Countless thousands of people were crucified in the ancient world. A mode of execution probably invented by the Persians around the sixth century B.C. was perfected by the Romans and lasted until abolished by Constantine in the fourth century A.D. Thousands of Jewish men were crucified by the Romans especially leading up to the revolt in 67 A.D. Yet one crucifixion emerges in history to stand alone from all others, one crucifixion has happened that has in many way changed how we even see a cross today. Is it not amazing that Paul could write in Galatians 6:14 "May I never boast except in the cross of my Lord Jesus Christ". How could Paul say that his boast was in a crucifixion? especially in that time period. How to Paul could one who was executed in this way emerge to become his Lord?
From a Roman perspective the crucifixion of Jesus of Nazareth was just another day, it was just another illustration of what happens when the empire responds to a perceived threat to its peace and stability. In fact it isn't really discussed much at all in their ancient writings. Death on a cross was associated with such shame that it was not a topic for polite company. Even surprisingly the Gospel writings are reserved when speaking of the crucifixion, they simply say "they crucified him", without much of the horrific detail. To the Roman mind it was foolishness to ascribe anything to Jesus honorary. Probably the oldest depiction of Jesus being crucified was found on a plaster wall in the ancient city of Rome. It is called the "Alexamenos graffito" and you can see photographs of it on the internet.
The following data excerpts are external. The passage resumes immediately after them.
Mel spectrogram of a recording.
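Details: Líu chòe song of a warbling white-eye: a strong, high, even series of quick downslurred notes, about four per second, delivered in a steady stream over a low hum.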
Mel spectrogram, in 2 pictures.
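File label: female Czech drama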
It is a inscription of a figure upon a cross with the head of a donkey and a young man is standing to the side with a hand raised in homage. Then there is a caption in Greek that says "Alexamenos worships his God". Justin Martyr a second century Christian apologist writes "they say our madness consists in the fact that we put a crucified man in second place after the unchangeable and eternal God, the creator of the world". All in all to the Romans, and everyone else for that matter, crucifixion was a humiliation, it labeled one as a outcast, and asserted the authority of the empire.
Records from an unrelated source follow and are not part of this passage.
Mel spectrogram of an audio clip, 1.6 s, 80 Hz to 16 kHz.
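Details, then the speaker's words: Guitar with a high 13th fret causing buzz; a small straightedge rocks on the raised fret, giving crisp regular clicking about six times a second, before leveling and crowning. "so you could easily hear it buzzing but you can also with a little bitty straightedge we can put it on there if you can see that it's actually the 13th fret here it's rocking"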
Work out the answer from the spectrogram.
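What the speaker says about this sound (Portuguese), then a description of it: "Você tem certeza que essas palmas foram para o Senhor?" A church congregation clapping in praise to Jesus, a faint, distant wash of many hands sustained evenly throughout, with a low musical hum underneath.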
In Luke chapter 24, I hope you take five minutes to read the chapter to get the context, we meet two despondent souls who had put their hope in Jesus of Nazareth but had witnessed his death. Cleopas and perhaps his wife (John 19:25) were returning home on the Sunday morning after being in Jerusalem and they happen upon a "stranger". As a conversation ensues among these travelers they tell how they had hoped this Jesus would have been the one to have "redeemed Israel". They were telling the story from the perspective of what crucifixion meant to them, not yet understanding the meaning of his death, it was simply hopes dashed.
Something remarkable happened, something beautiful, as they travel along the way they reach their destination in the village of Emmaus and persuade this "stranger" to eat supper with them and stay with them since it was evening. As the meal begins we read "When he was at the table with them, he took bread, gave thanks, broke it and began to give it to them. Then their eyes were opened and they recognized him". Their eyes were now opened to behold the resurrected Jesus, yes vindicated from death, beginning the reversal of the curse. That wonderful phrase "their eyes were opened" is found at another meal setting in the Scriptures though in a much less wonderful setting. The serpent tempts Eve to eat of the tree that God had forbidden them to eat of, then her and Adam both eat of it and "the eyes of both of them were opened" (Genesis 3:7). They were opened to behold guilt, shame, and alienation from God. But in Luke 24, Cleopas and his wife experience renewal, hope restored, joy and a communion with God who raises the dead. This Jesus had come into this world, a world that loves its darkness, and he endured the ferocity of it. Evil itself exhausted its power on Jesus, and he took on himself, my sins, your sins, the sins of the world and laid them in a grave so that he could emerge from that tomb victorious and usher in a new reality for every nation. Yes a new world is being born through the resurrection of Jesus, I hope you will be part of it, Being born again of "water and the Spirit" (John 3:5) and experience new life in Jesus.